I haven't seen too many other casino games period where the dealer gets to draw for cards. This is a very difficult variable to account for.
Obviously sometimes it isn't going to matter much, but some games you will think you have won for sure only to have the dealer outdraw you and win.
Another big difference between caribbean draw and caribbean stud is that the dealer must get a pair of 8's or higher to qualify. Obviously, this is because it is much more likely for the dealer to draw better than Ace/King.
Caribbean Draw Payout Structure
The bet payout structure and rules for progressive payouts are the exact same as they are for caribbean holdem. But here are the details:
Since you have a chance of getting 7 cards overall, the payout structure is much different than caribbean stud. Anything less than a Flush has a payout of 1 to 1
Getting a flush pays out 2 to 1, a full house pays out 3 to 1, a four of a kind pays out 10 to 1, a straight flush gets a 20 to 1 payout and the royal flush gets 100 to 1.
The dealer must qualify to win the addition pay out. It always seems like the time you need the dealer to qualify, he doesn't. What this mean, just as in caribbean stud, is that you are only paid on the Ante bet and your flush or higher may as well have been a high card.
Progressive Jackpot Payouts
Like caribbean stud, you can win the progressive payout regardless of whether the dealer qualifies for the hand or whether the dealer's hand beats yours.
You must understand that betting on the progressive only pays out when you receive a flush or better without drawing any extra cards. This makes it the same as the caribbean stud progressive with only five cards determining if you have won or not. If you have to draw, you didn't win anything on the progressive (unless you got a four of a kind).
Here are the progressive payouts for caribbean draw:
Royal Flush - 100% of the jackpot, Straight Flush - 10% of the
jackpot, Four of a Kind - $500
Full House - $100, Flush - $75
Caribbean Draw Strategy
The thing that makes this game difficult to develop a good strategy for is twofold:
- You must decide whether to bet or fold before you receive the cards you are drawing for
- The dealer also gets to draw up to two cards to make his hand better
First thing that is important to know is the dealer's drawing strategy.
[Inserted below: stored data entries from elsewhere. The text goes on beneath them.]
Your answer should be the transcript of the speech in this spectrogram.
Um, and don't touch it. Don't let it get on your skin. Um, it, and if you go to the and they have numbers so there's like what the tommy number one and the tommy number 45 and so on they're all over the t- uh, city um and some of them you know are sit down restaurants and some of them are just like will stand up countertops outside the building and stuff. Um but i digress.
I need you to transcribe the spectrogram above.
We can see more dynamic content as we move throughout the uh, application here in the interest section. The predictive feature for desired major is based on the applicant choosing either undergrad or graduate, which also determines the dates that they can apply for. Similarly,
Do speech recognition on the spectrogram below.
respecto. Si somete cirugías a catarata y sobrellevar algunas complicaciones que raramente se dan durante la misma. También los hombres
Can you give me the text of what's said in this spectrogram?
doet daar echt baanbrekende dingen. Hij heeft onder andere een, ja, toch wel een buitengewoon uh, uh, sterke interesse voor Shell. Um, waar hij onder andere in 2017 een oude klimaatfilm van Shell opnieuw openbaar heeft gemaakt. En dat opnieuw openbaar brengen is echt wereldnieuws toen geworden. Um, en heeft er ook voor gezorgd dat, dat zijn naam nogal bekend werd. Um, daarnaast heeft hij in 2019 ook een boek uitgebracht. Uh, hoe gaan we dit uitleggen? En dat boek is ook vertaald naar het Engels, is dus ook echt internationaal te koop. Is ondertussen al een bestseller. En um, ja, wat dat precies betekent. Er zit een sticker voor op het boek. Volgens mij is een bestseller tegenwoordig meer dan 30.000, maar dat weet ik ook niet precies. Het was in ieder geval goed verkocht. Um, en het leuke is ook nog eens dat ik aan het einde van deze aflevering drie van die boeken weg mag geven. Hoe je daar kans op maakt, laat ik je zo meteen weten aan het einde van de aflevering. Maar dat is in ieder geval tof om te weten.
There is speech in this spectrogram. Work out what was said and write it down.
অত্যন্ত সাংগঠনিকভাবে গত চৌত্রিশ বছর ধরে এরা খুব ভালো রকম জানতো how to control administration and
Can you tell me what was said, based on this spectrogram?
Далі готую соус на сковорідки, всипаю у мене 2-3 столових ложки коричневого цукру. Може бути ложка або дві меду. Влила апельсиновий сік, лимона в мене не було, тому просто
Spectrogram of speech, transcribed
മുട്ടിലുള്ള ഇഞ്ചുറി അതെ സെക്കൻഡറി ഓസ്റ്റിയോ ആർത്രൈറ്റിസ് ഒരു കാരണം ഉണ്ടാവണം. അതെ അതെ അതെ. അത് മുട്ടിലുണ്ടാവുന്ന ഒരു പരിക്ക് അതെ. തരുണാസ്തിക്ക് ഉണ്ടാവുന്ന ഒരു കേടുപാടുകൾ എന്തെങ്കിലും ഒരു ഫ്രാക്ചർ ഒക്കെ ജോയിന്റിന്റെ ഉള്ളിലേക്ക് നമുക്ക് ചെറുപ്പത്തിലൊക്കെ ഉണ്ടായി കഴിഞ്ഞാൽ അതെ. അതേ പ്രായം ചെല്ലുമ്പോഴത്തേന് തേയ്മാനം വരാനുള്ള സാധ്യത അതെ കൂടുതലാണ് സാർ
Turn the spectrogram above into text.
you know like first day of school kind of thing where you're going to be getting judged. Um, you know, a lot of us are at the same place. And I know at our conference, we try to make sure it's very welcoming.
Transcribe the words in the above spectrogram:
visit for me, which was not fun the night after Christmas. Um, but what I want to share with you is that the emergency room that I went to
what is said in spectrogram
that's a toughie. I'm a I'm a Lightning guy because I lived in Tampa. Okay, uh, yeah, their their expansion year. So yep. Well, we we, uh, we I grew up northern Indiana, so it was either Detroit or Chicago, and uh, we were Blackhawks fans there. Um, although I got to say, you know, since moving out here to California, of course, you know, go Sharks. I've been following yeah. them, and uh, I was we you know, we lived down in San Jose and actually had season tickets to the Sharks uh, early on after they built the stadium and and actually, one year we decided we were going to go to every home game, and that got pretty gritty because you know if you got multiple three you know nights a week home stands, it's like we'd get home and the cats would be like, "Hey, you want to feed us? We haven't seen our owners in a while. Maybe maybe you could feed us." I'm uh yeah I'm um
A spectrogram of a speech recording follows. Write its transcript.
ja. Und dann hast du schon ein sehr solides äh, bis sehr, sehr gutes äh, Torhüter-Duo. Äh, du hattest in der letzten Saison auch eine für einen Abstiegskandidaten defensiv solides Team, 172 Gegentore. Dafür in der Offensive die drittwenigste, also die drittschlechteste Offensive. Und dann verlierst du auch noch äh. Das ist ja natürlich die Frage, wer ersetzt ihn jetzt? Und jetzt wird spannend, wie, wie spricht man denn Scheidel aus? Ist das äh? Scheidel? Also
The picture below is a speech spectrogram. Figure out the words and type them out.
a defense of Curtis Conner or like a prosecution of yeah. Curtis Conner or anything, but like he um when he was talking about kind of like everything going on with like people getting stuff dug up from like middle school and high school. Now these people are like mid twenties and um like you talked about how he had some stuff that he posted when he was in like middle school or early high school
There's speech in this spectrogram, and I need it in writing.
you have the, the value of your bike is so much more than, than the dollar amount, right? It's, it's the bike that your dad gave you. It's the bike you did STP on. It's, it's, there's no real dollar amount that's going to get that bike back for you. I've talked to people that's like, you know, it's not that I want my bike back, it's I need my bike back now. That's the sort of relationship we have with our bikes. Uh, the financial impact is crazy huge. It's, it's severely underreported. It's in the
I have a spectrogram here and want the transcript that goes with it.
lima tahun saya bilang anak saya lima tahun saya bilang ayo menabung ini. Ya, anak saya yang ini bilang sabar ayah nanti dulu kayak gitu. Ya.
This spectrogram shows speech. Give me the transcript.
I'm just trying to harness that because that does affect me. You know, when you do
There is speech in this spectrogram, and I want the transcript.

The dealer will not automatically have to draw for two cards if the situation is right.
Here is what the dealer will do in general:
- If the dealer has no pairs, then he will drop the two lowest cards
- If the dealer has one pair, then he will drop the two lowest singletons
- If the dealer has two pairs, then he will drop the one singleton
- If the dealer has a three of a kind, then he will drop the two singletons
- The dealer will draw one card if he is one away from a straight (inside or outside) or flush, unless the dealer has a pair as well
- Otherwise, his hand is already complete and the dealer will not draw
After several hours of trial and error, here are some general things that I have noticed:
- It seems like the dealer qualifies about 1 out of every 2 hands average, which is similar
to caribbean stud. This means that you should only be playing 1 out of every 2 to 2 out of
every 3 hands average.
If you think you should fold, then fold you hand. The dealer qualifies much more often than I would have thought at first, so betting on a blank hand is a bad idea.
- If you have a pair of 8's or higher in your starting hand, you
- If you have a pair of 2's to a pair of 7's in your starting
hand, you should bet if you have another card 8 or higher.
- If you don't have a pair in your starting hand, you should
always bet if you have three cards that are 8 or higher.
- If the dealer is showing a 7 or lower, than you should call
if you have two cards higher than 8 in your hand.
- If you have four to an outside straight draw or four to
a flush, then you should call and drop the one card, unless
you already have a pair of 8's or higher in your starting hand.
- The only time to go for a straight or flush with three
cards is when you have three connected cards to straight flush.
- If you hand does not match any of the above, fold.